An alliance between personal and professional
Two individuals played invaluable roles in keeping Baio from getting kicked off Happy Days. The first was show creator Garry Marshall. As others prepared to pull the plug, Marshall stepped in. Baio specifically recalled, “Garry said, ‘No, let him get through this.’ And I did.”
Another ally came in the form of Baio’s father. Baio further specified “I only (made it) because of him and my old man. My old man verbally smacked me around. And deservedly so!” Baio only regards their treatment of him with gratitude, a feeling that extends to his career as he knows it. “Because to have any success in this business is… It’s a privilege,” he stated. “It’s amazing.”

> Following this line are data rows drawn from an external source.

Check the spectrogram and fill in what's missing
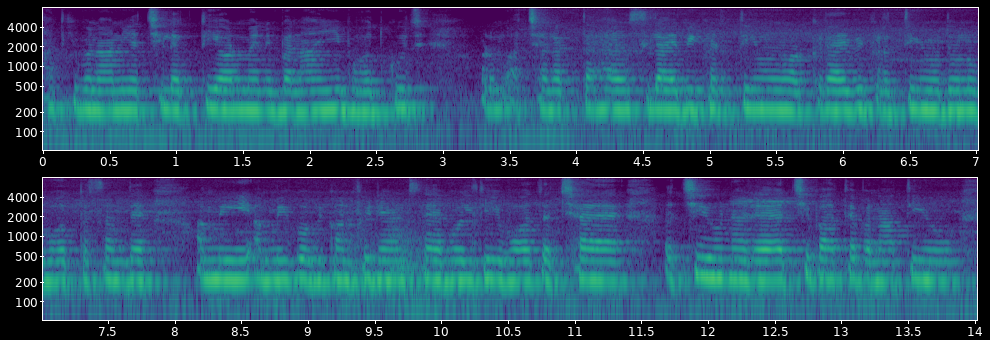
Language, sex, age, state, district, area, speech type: Urdu, female, 30-45, Bihar, Darbhanga, rural, spontaneous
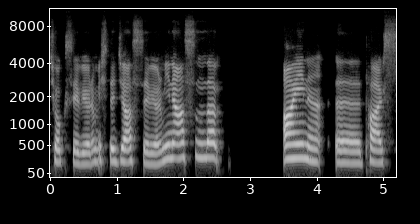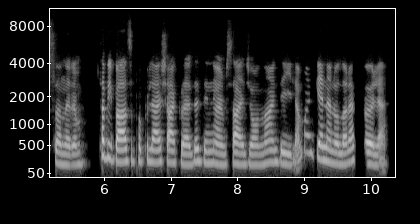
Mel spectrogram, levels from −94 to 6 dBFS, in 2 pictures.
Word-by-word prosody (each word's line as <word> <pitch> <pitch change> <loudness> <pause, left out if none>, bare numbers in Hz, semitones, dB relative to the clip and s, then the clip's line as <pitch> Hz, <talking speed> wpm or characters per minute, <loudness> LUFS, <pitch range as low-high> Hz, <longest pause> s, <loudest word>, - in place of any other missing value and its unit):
çok 205 -3 -2
seviyorum, 180 +2 -2
işte, 220 -2 -1
caz 210 -1 +3
seviyorum. 175 +1 -2
Yine 260 +2 +5
aslında 270 0 +1 0.9
aynı, 255 -4 +6 0.2
eee, 190 -1 +1
tarz 200 -3 +2
sanırım. 175 -2 -6 0.2
Tabii, 275 -5 0
bazı 210 +1 +2
popüler 215 -2 -3
şarkıları 195 -5 -2
da 215 +1 -3
dinliyorum. 180 -4 -4
Sadece 170 -1 -2
onlar 185 +6 -5
değil 175 -3 -4
ama 370 - -8
genel 230 -6 0
olarak 180 +5 -2
öyle. 175 -3 0
200 Hz, 140 wpm, -24 LUFS, 180-230 Hz, 0.9 s, aynı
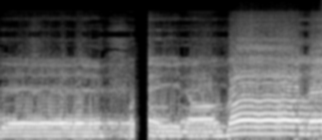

Some of that awe comes from how different things were between then and now. For context, today, he mused, YouTubers could reach the entire computer-owning population at any hour of the day. Decades ago, TV stars had to rely on the TV-owning population deciding to turn to his program at its particular hour of a particular day. He reflected “on Happy Days, where 40 million people a week were watching you and the country only had about 200 million people in it at the time… that’s a lot. So it taught me everything. Everything. It was a learning experience. People were amazing.”